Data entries

=== Section Start ===

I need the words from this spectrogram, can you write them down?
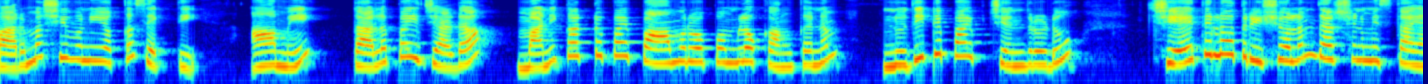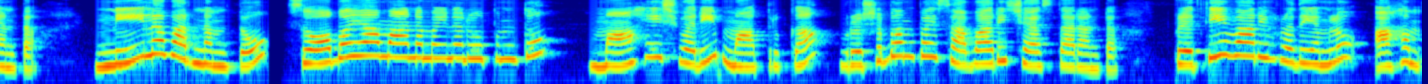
పరమశివుని యొక్క శక్తి. ఆమె తలపై జడ మణికట్టుపై పాము రూపంలో కంకణం నుదిటిపై చంద్రుడు చేతిలో త్రిశూలం దర్శనమిస్తాయంట. నీలవర్ణంతో శోభయామానమైన రూపంతో మాహేశ్వరి మాతృక వృషభంపై సవారీ చేస్తారంట. ప్రతి వారి హృదయంలో అహం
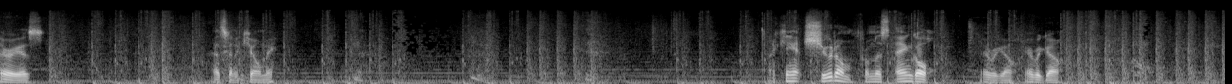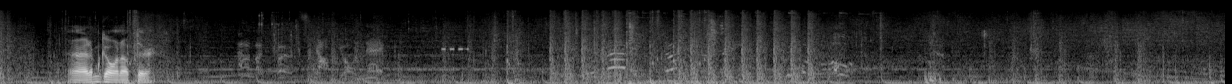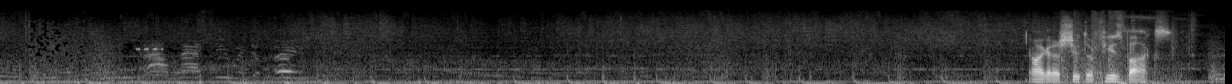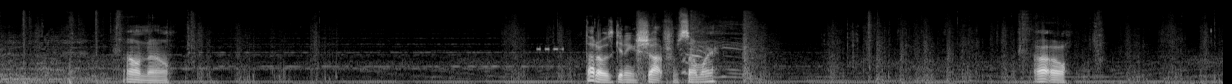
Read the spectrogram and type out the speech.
There he is. That's gonna kill me. I can't shoot him from this angle. There we go. Here we go. Alright, I'm going up there. Oh, I gotta shoot the fuse box. Oh no. Thought I was getting shot from somewhere. Uh-oh.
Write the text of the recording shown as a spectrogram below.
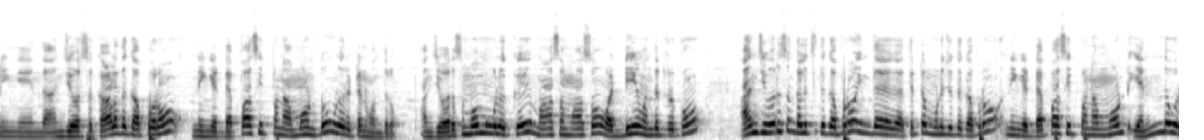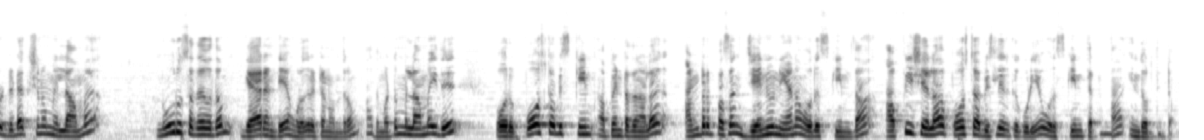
நீங்கள் இந்த அஞ்சு வருஷ காலத்துக்கு அப்புறம் நீங்கள் டெபாசிட் பண்ண அமௌண்ட்டும் உங்களுக்கு ரிட்டர்ன் வந்துடும் அஞ்சு வருஷமும் உங்களுக்கு மாதம் மாதம் வட்டியும் வந்துட்டுருக்கும். அஞ்சு வருஷம் கழிச்சதுக்கப்புறம் இந்த திட்டம் முடிஞ்சதுக்கப்புறம் நீங்கள் டெபாசிட் பண்ண அமௌண்ட் எந்த ஒரு டிடக்ஷனும் இல்லாமல் நூறு சதவீதம் கேரண்டியாக உங்களுக்கு ரிட்டர்ன் வந்துடும் அது மட்டும் இல்லாமல் இது ஒரு போஸ்ட் ஆஃபீஸ் ஸ்கீம் அப்படின்றதுனால ஹண்ட்ரட் பர்சன்ட் ஜென்யூனியான ஒரு ஸ்கீம் தான். அஃபிஷியலாக போஸ்ட் ஆஃபீஸில் இருக்கக்கூடிய ஒரு ஸ்கீம் திட்டம் தான் இந்த ஒரு திட்டம்.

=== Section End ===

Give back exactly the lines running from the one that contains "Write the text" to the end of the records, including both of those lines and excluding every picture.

Write the text of the recording shown as a spectrogram below.
நீங்கள் இந்த அஞ்சு வருஷ காலத்துக்கு அப்புறம் நீங்கள் டெபாசிட் பண்ண அமௌண்ட்டும் உங்களுக்கு ரிட்டர்ன் வந்துடும் அஞ்சு வருஷமும் உங்களுக்கு மாதம் மாதம் வட்டியும் வந்துட்டுருக்கும். அஞ்சு வருஷம் கழிச்சதுக்கப்புறம் இந்த திட்டம் முடிஞ்சதுக்கப்புறம் நீங்கள் டெபாசிட் பண்ண அமௌண்ட் எந்த ஒரு டிடக்ஷனும் இல்லாமல் நூறு சதவீதம் கேரண்டியாக உங்களுக்கு ரிட்டர்ன் வந்துடும் அது மட்டும் இல்லாமல் இது ஒரு போஸ்ட் ஆஃபீஸ் ஸ்கீம் அப்படின்றதுனால ஹண்ட்ரட் பர்சன்ட் ஜென்யூனியான ஒரு ஸ்கீம் தான். அஃபிஷியலாக போஸ்ட் ஆஃபீஸில் இருக்கக்கூடிய ஒரு ஸ்கீம் திட்டம் தான் இந்த ஒரு திட்டம்.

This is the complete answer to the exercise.